I would encourage people training for a specific event to incorporate heart rate based training into their regime. Without it, your training will tend to become one dimensional, you may train at a similar speed each run and never actually improve.
Without your heart giving feedback you run the risk of training with too high a heart rate on easy days, and too low a heart rate on hard days. A number of runners therefore land up in a fairly narrow range of heart beats per minute -somewhere in zone 3. Most athletes normally sit at between 86% to 89% of max heart rate.
You have two main energy systems, your aerobic system and your anaerobic system.
Aerobic – your body uses oxygen to burn up stored fat and convert it into energy. The mix of oxygen and fat will give you an almost endless supply of energy.
Anaerobic – this system uses glycogen to power you. Your body stores sugar in relatively small quantities.
Your body will rely on both systems to different degrees when you exercise. At higher speeds you will rely more on your anaerobic system and at lower speeds, more on your aerobic system. Knowing your heart rate will help you understand which system you are using more.
A good training regime will have you training at all 4 zones. This means that when you work hard, you will work really hard, and when you take it easy, you will really take it easy. Taking it easy on some of the workouts will leave you fresher for those all out efforts.
There are two main ways of estimating your maximum heart rate:
- Run a 5 km race and push as hard as possible. You will need a watch that records your heart rate. At the end of the run, go over your figures and record your highest heart rate moment.
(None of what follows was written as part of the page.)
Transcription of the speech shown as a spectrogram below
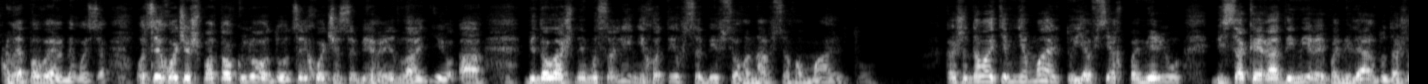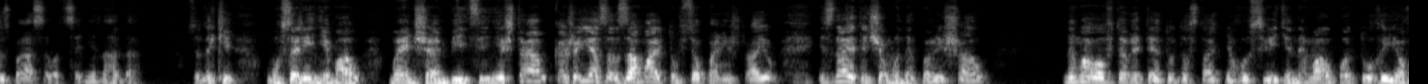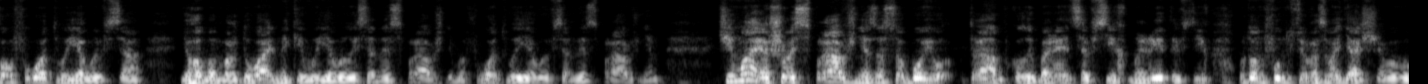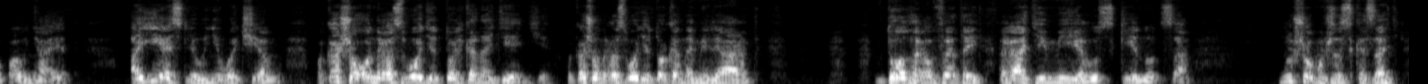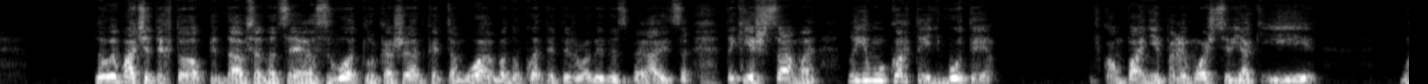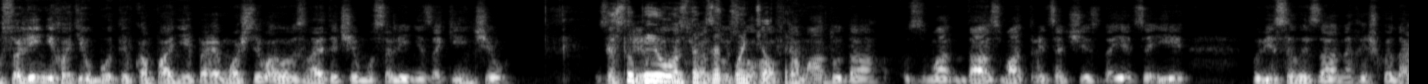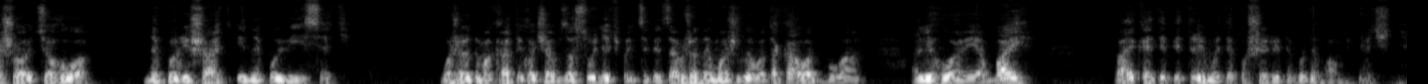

- Slightly less accurate is to subtract your age from 220. So, a 35 year old would have a maximum heart rate of 185 b/m.
Now get a calculator and do the following – fill in the run column first. Leave the cycling column for a moment. ( where mhr= maximum heart rate)
Zone Run Ride
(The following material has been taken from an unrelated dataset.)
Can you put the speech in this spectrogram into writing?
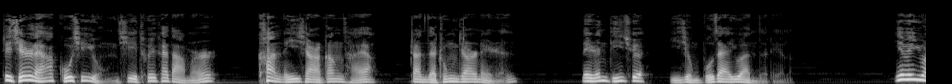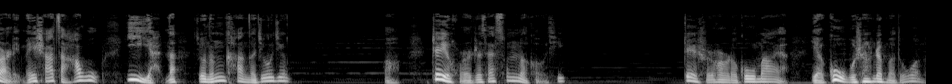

Zone 4 90-95% of mhr (Anerobic training) __-__ __-__
Zone 3 86-89% of mhr (Middle) __-__ __-__
Zone 2 75-85% of mhr (Higher end aerobic) __-__ __-__
Zone 1 61-75% of mhr (Lower end aerobic) __-__ __-__
Now it is time to fill in your cycling figures. Because cycling stresses the body less than running, you can subtract 5% off of your running figures. The calculator sequence will look like this for 160 beats per minute: 160 – 160 x 5/100 = 152.
We are able to write programs for people wanting to participate in triathlons etc. They rely fairly heavily on heart rate based training. Let me know if I can help.